## To do
What lines in the records below include the word "said"? Return each one.

## Material for this exercise
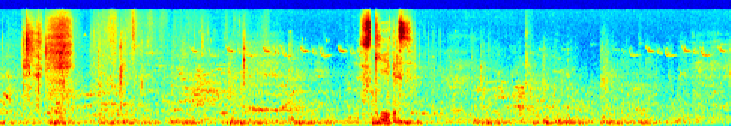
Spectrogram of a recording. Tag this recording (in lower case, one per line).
speech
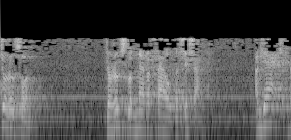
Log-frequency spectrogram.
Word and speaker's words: Shishak: My wrath shall not be poured out on Jerusalem by the hand of Shishak. The Pharaoh Shishak, the Egyptian pronunciation is more like Shoshenk, but you know how it goes when you take a word from one language into another.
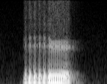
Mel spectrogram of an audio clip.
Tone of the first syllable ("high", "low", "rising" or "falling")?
falling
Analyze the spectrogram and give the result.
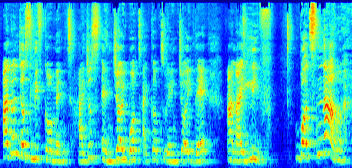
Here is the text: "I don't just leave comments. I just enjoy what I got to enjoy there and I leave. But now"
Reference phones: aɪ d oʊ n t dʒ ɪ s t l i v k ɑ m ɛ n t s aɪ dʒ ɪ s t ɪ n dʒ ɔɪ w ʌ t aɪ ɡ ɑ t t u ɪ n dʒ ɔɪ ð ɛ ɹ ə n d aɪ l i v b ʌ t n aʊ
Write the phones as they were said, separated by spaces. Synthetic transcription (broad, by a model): aɪ d oʊ n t dʒ ɪ s t l i v k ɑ m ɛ n t aɪ dʒ ɪ s t ɪ n dʒ ɔɪ w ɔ t aɪ ɡ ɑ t t u ɪ n dʒ ɔɪ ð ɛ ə n aɪ l i v b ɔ t n aʊ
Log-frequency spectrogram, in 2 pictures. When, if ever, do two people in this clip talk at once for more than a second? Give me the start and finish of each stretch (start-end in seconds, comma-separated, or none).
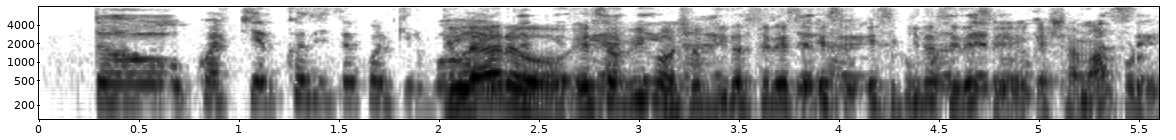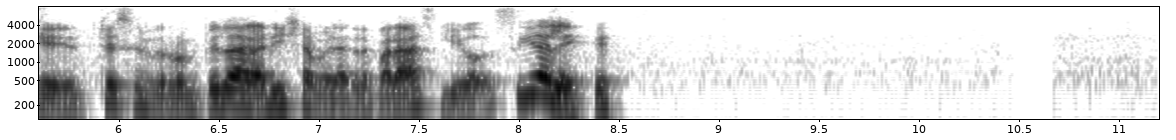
2.0-5.6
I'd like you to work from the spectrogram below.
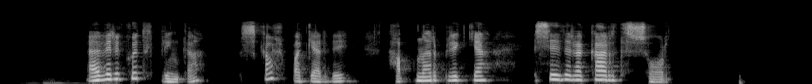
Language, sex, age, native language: Icelandic, female, 60-69, Icelandic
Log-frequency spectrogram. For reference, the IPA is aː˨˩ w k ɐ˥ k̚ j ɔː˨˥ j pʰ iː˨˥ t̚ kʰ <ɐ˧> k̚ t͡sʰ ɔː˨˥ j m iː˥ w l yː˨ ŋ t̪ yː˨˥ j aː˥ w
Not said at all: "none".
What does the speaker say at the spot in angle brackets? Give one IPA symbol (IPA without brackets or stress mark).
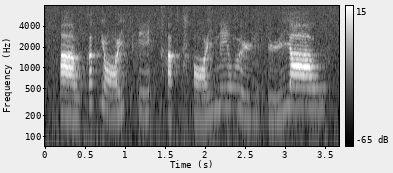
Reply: ɐ˨˥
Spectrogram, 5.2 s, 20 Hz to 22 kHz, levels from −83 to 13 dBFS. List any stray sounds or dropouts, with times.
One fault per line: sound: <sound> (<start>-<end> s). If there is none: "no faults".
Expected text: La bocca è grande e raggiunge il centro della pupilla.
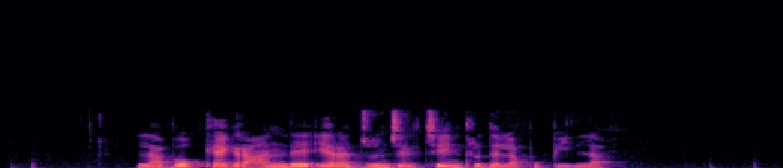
no faults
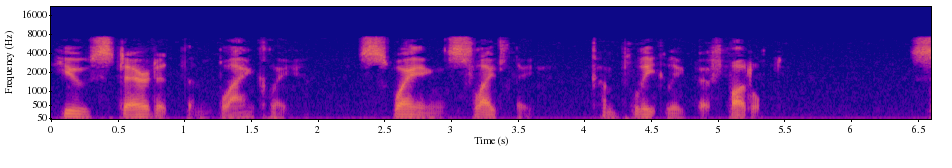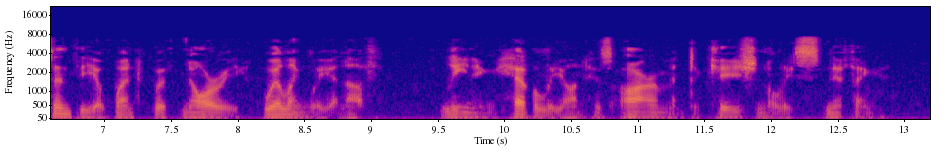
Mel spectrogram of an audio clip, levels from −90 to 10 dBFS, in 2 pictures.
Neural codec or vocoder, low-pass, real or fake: none; 7.2 kHz; real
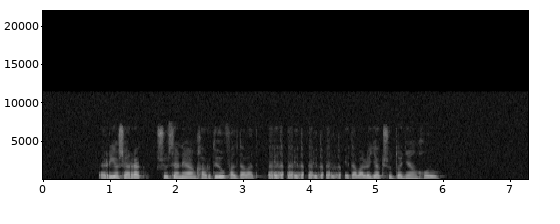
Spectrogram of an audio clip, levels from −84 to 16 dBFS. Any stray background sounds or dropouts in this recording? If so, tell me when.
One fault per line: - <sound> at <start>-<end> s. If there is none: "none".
- laugh at 3.4-4.5 s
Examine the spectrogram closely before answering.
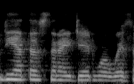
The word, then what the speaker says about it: dieta: Could you tell us how to spell dieta? Is that how you pronounce that?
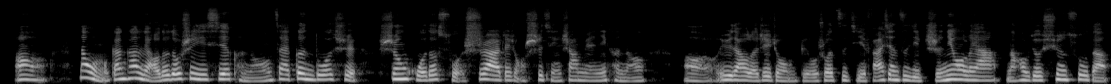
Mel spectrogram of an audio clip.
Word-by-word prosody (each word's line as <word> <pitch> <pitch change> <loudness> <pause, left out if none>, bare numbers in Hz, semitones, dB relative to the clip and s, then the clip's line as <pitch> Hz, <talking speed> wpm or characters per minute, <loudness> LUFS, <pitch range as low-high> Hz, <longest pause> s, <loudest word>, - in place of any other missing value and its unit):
哦， 220 -2 0 0.3
那 315 -1 +3
我 260 - +5
们 - - -4
刚 240 +2 +3
刚 280 -1 +4
聊 185 -7 +1
的 215 - +2
都 240 +1 +6
是 260 +1 -2
一 235 -2 +4
些 240 +1 +2
可 200 -8 -9
能 155 +5 -7
在 235 +1 -1
更 240 -1 +4
多 225 +1 0
是， 225 -1 -3 0.2
生 250 0 +4
活 200 -5 +1
的 220 +2 +1
琐 230 -7 -6
事 240 +9 -3
啊， 215 -3 +6
这 195 0 -3
种 175 -2 -8
事 215 - -3
情 180 -4 -8
上 190 +1 -5
面， 175 -1 -7
你 190 - -3
可 185 -5 -9
能， 160 +2 -9 0.4
呃， 160 -2 -5
遇 210 0 +3
到 195 -2 +2
了 165 -1 0
这 190 0 -1
种， 160 -3 -5
比 165 - -9
如 160 0 -4
说 185 +2 0
自 195 +1 -5
己 165 - -6
发 180 +4 -2
现 220 -2 +2
自 200 - 0
己 170 - -1
执 170 +3 -5
拗 225 +1 +5
了 205 - +2
呀， 185 -1 -2
然 165 - -6
后 195 -1 0
就 195 -1 +2
迅 220 +2 +1
速 220 0 0
地， 285 +8 -2
205 Hz, 315 characters per minute, -23 LUFS, 180-230 Hz, 0.4 s, 都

## Result for this exercise
Write the phones as they were said, separated by spaces. Synthetic transcription (broad, by a model): aɪ d oʊ n t dʒ ɪ s t l i v k ɑ m ɛ n t aɪ dʒ ɪ s t ɪ n dʒ ɔɪ w ɔ t aɪ ɡ ɑ t t u ɪ n dʒ ɔɪ ð ɛ ə n aɪ l i v b ɔ t n aʊ
Not said at all: "none".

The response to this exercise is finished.